Participants agreed that any incentives should be focused on benefits to the labour market with the most pressing needs of the economy. For example, matching incentives to reduce youth unemployment with the upskilling that is required to meet the demands of an agile tech market.

Domestic Revenue Mobilization

How do we increase tax revenues? How do we ensure these measures are progressive? How do we make sure the revenue generated is used appropriately?

Participants in the discussion highlighted the need to consider the type of taxes that may be most effective in increasing tax revenues in a progressive way.

Wealth taxes were highlighted as one area for reconsideration, particularly in India where more than 40% of the wealth created in the country from 2012 to 2021 had gone to just 1% of the population while only 3% had trickled down to the bottom 50%.2

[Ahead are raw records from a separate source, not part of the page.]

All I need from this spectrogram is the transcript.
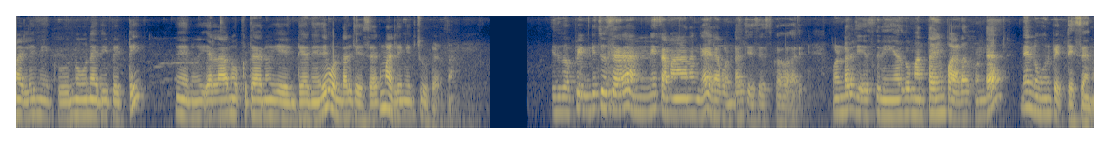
మళ్ళీ మీకు నూనె అది పెట్టి నేను ఎలా నొక్కుతాను ఏంటి అనేది ఉండలు చేశాక మళ్ళీ మీకు చూపెడతాను. ఇదిగో పిండి చూసారా? అన్నీ సమానంగా ఇలా ఉండలు చేసేసుకోవాలి. ఉండలు చేసుకుని అదిగో మన టైం పాడవకుండా నేను నూనె పెట్టేశాను.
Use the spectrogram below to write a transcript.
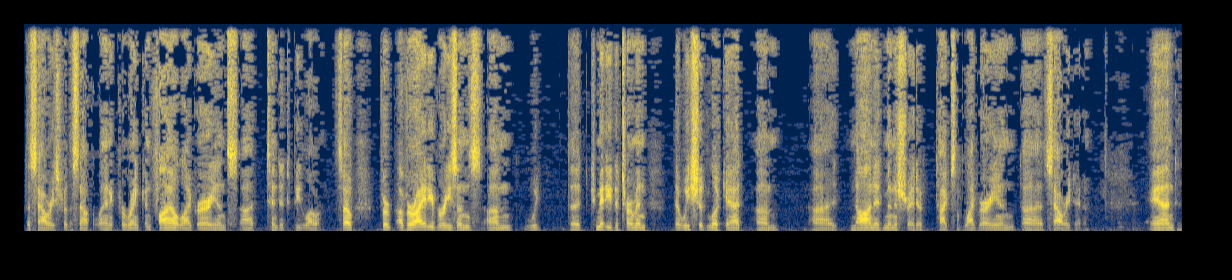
the salaries for the South Atlantic for rank and file librarians uh, tended to be lower. So for a variety of reasons, um, we, the committee determined that we should look at um, uh, non-administrative types of librarian uh, salary data. And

Compliance was also highlighted as a serious concern in terms of increasing revenues in the Global South. 96% of industrial units in the Indian economy belong to Micro, Small and Medium Enterprise (MSME)3. Many of these entities remain hidden from the tax system due to their size, transiency, and the complexity of administration.

Participants also discussed the issue of targeted vs universal taxes. One interesting strategy at the state level in India is Social Welfare Boards whereby firms in a particular sector are charged a levy, the revenues from which are used to provide social security for that particular sector. It was argued, however, that the implementation of these boards so far has been problematic, with funds unable to reach those who need them because the schemes through which they are administered are so complicated. It has led to a hugely fragmented system locking up funds.

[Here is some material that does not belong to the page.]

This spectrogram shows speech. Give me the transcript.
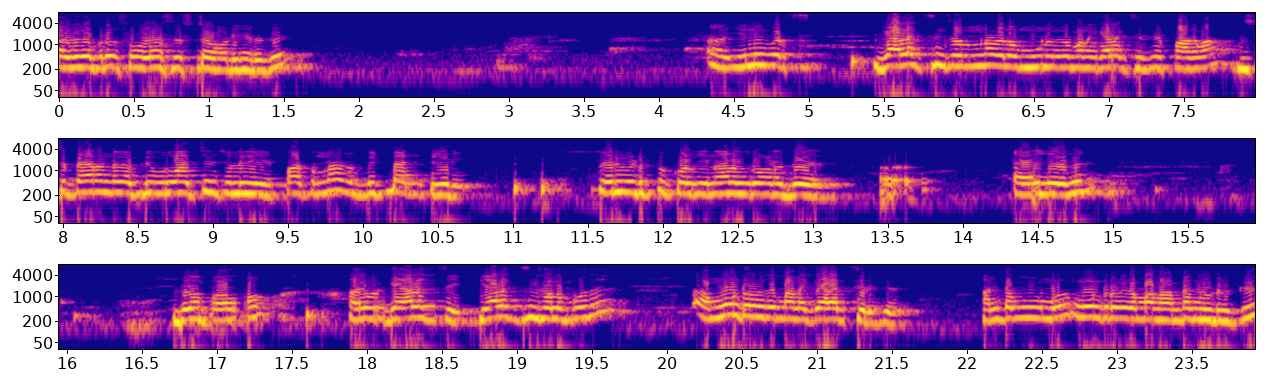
அதுக்கப்புறம் சோலார் சிஸ்டம் அப்படிங்கிறது. யூனிவர்ஸ் கேலக்சின்னு சொன்னோம்னா அதில் மூணு விதமான கேலக்ஸி இருக்கு. பார்க்கலாம். ஃபஸ்ட்டு பேரண்டம் எப்படி உருவாச்சுன்னு சொல்லி பார்த்தோம்னா அது பிக் பேங் தியரி பெருவெடுப்பு கொள்கையினால் உருவானது அப்படிங்கிறது. இதெல்லாம் பார்ப்போம். அது ஒரு கேலக்ஸி கேலக்ஸி சொல்லும்போது மூன்று விதமான கேலக்ஸி இருக்குது அண்டம் போது மூன்று விதமான அண்டங்கள் இருக்கு.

Participants suggested that in a dynamic labour market like today, traceability and portability of benefits are necessary for workers who are constantly moving. A state-level fund for basic benefits for all workers was put forward as a solution here.

Increasing Investment

How do we use increases in tax revenues to crowd in investment internationally for larger projects?

Participants highlighted the pressing need for investment in the restructuring of economies due to multiple pressures such as growing young populations, the shift towards self-employment, the rise of platform and gig economies, and AI. There is also a need for the state to be able to provide the architecture to transition skills to clean energy and a question of where this money is going to come from.

It was suggested that tax revenues hypothecated for, youth initiatives, upskilling and targeted taxes that fund specific social care needs is one path to consider – even though it was recognised that treasury departments often oppose hypothecation as they prefer revenue to be fungible. The management of these systems will be key in delivering the desired outcomes, as previously suggested, it is important that funds are unlocked and flowing through to support the initiatives for which they were

designed and a central, as opposed to regional, mechanism was highlighted as a potentially more efficient means to achieve this.

It was also asked whether increases in tax revenue could be used to crowd in investment into green technologies and retraining initiatives by de-risking private investment. Blended finance to support investments was put forward as one solution with a fixed return on investments also suggested. However, it was also noted that any such initiatives need to avoid socialising any losses while leaving profits to the private sector.

We welcome ideas about areas of focus for this Work and Tax programme, please get in touch and let us know your thoughts:

The discussion was attended by:

  1. Sabina Dewan, President and Executive Director, JustJobs Network, New Delhi
  2. Becky Holloway, Programme Director, Jericho
  3. Neal Lawson, Partner, Jericho
  4. Martin Miklos, Research Economist at the Centre for Tax Analysis in Developing Countries (TaxDev), Country Programme Manager Ghana, IFS
  5. Chris Morgan, Head of the KPMG Global Responsible Tax Project, KPMG International
  6. Reema Nanavaty, Director, Self-Employed Women’s Association (SEWA)
  7. Dr Ayesha Sayed, Department of Finance and Tax, University of Cape Town